Top of Exercise material
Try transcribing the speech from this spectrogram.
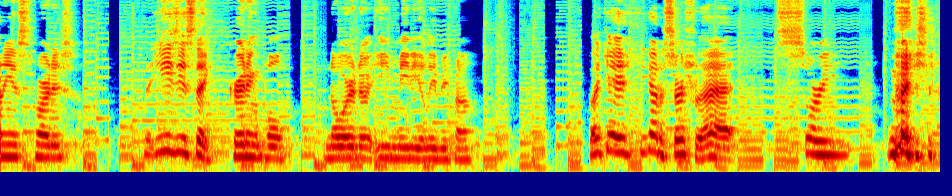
Funniest part is? The easiest thing, creating a poll, nowhere to immediately be found. Like, yeah, you gotta search for that. Sorry. Nice.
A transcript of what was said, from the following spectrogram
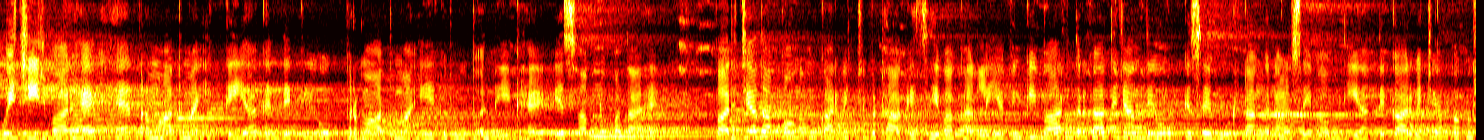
ਉਹੀ ਚੀਜ਼ ਬਾਹਰ ਹੈ ਹੈ ਪਰਮਾਤਮਾ ਇੱਕ ਹੀ ਆ। ਕਹਿੰਦੇ ਕਿ ਉਹ ਪਰਮਾਤਮਾ ਏਕ ਰੂਪ ਅਨੇਕ ਹੈ, ਇਹ ਸਭ ਨੂੰ ਪਤਾ ਹੈ। ਪਰ ਜਦ ਆਪਾਂ ਉਹਨਾਂ ਨੂੰ ਘਰ ਵਿੱਚ ਬਿਠਾ ਕੇ ਸੇਵਾ ਕਰ ਲਈਏ ਕਿਉਂਕਿ ਬਾਹਰ ਦਰਗਾਹ ਤੇ ਜਾਂਦੇ ਹੋ ਕਿਸੇ ਹੋਰ ਢੰਗ ਨਾਲ ਸੇਵਾ ਹੁੰਦੀ ਆ ਤੇ ਘਰ ਵਿੱਚ ਆਪਾਂ ਕੁਝ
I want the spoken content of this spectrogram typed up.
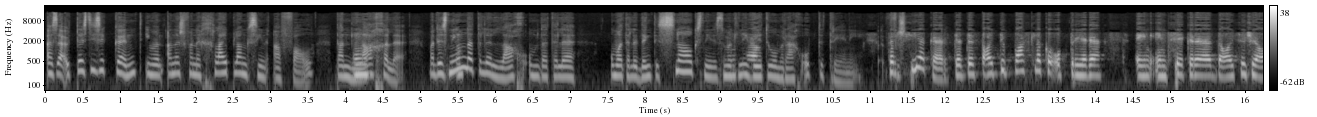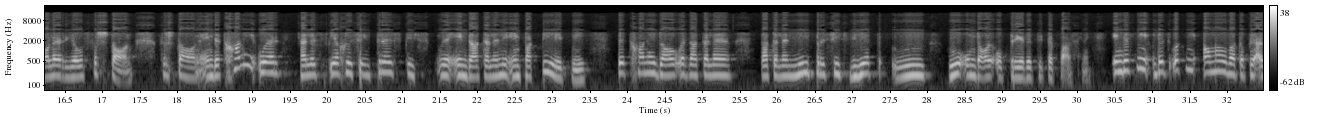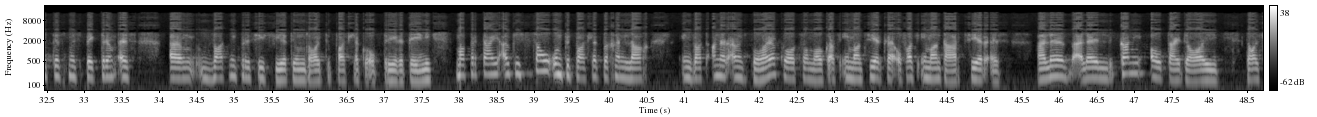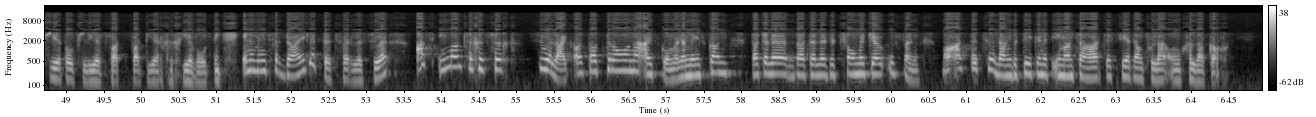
as 'n autistiese kind iemand anders van 'n glyplank sien afval, dan mm. lag hulle. Maar dis nie omdat hulle lag omdat hulle omdat hulle dink dit snaaks nie, dis omdat hulle nie ja. weet hoe om reg op te tree nie. Verseker, dit is daai toepaslike optrede en en sekere daai sosiale reëls verstaan verstaan. En dit gaan nie oor hulle is egosentristies en dat hulle nie empatie het nie. Dit gaan net daaroor dat hulle dat hulle nie presies weet hoe hoe om daai optrede toe te pas nie. En dis nie dis ook nie almal wat op die autisme spektrum is ehm um, wat nie presies weet hoe om daai toepaslike optrede te hê nie. Maar party ouetjies sal ontoepaslik begin lag en wat ander ouens baie kwaad sal maak as iemand seer kry of as iemand hartseer is. Hulle hulle kan nie altyd daai daai sleutels lees wat wat deurgegee word nie. En 'n mens verduidelik dit vir hulle so as iemand se gesig so lyk, like, as daar trane uitkom en 'n mens kan dat hulle dat hulle dit saam met jou oefen. Maar as dit so dan beteken dit iemand se hart is seer dan voel hy ongelukkig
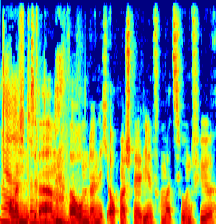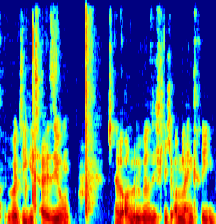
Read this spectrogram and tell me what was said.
Ja, und ähm, warum dann nicht auch mal schnell die Informationen für über Digitalisierung schnell und übersichtlich online kriegen.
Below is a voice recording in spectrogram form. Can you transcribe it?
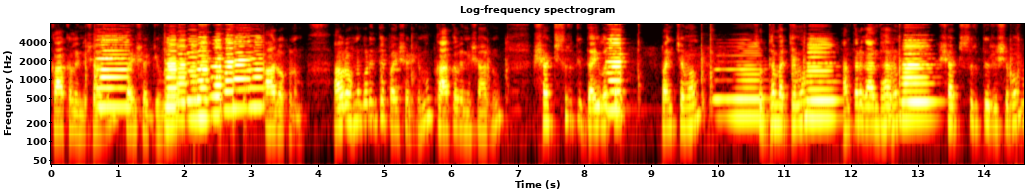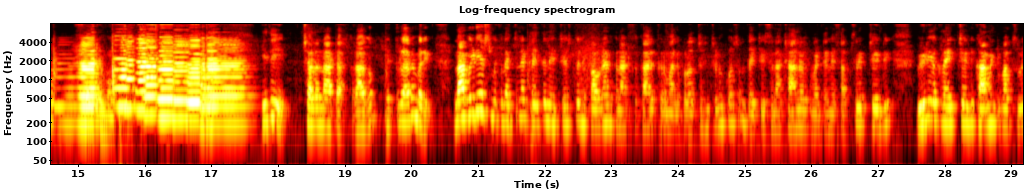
కాకల నిషాదం పైషడ్యము ఆరోహణము. ఆరోహణం కూడా ఇంతే పైషడ్యము కాకల నిషాదం షట్శృతి దైవతం పంచమం శుద్ధ మధ్యమం అంతర్గాంధారం షట్శృతి ఋషభం షడ్జమం ఇది చలనాట రాగం. మిత్రులారా మరి నా వీడియోస్ మీకు నచ్చినట్లయితే నేను చేస్తున్న పౌరాణిక నాటక కార్యక్రమాన్ని ప్రోత్సహించడం కోసం దయచేసి నా ఛానల్కి వెంటనే సబ్స్క్రైబ్ చేయండి. వీడియోకి లైక్ చేయండి. కామెంట్ బాక్స్లో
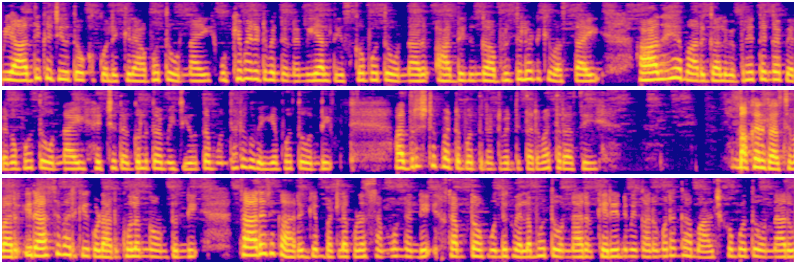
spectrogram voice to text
మీ ఆర్థిక జీవితం ఒక కొలిక్కి రాబోతూ ఉన్నాయి. ముఖ్యమైనటువంటి నిర్ణయాలు తీసుకోబోతూ ఉన్నారు. ఆర్థికంగా అభివృద్ధిలోనికి వస్తాయి. ఆదాయ మార్గాలు విపరీతంగా పెరగబోతూ ఉన్నాయి. హెచ్చు తగ్గులతో మీ జీవితం ముందడుగు వెయ్యబోతూ ఉంది. అదృష్టం పట్టబోతున్నటువంటి తర్వాత రాశి మకర రాశి వారు ఈ రాశి వారికి కూడా అనుకూలంగా ఉంటుంది. శారీరక ఆరోగ్యం పట్ల కూడా శ్రమ ఉండండి శ్రమతో ముందుకు వెళ్ళబోతూ ఉన్నారు. కెరీర్ని మీకు అనుగుణంగా మార్చుకోబోతూ ఉన్నారు.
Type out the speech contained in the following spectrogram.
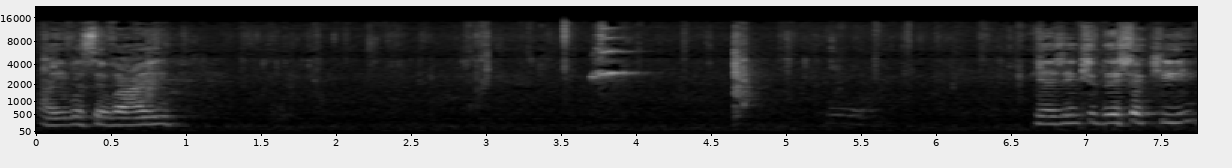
Aí você vai E a gente deixa aqui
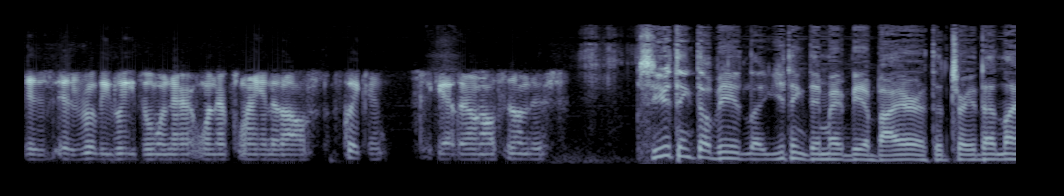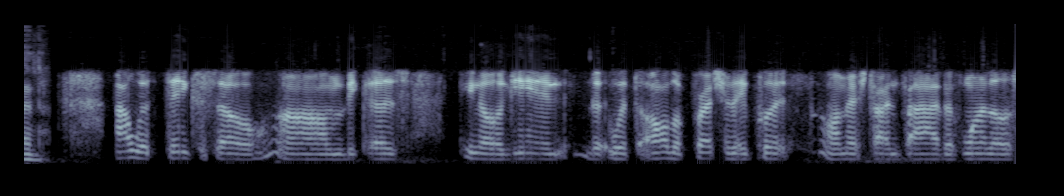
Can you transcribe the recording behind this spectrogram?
is is really lethal when they're when they're playing it all clicking. together on all cylinders. So you think they'll be like you think they might be a buyer at the trade deadline? I would think so um, because you know again the, with all the pressure they put on their starting five, if one of those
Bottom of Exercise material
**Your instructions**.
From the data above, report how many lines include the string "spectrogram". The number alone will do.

**Written response**.
8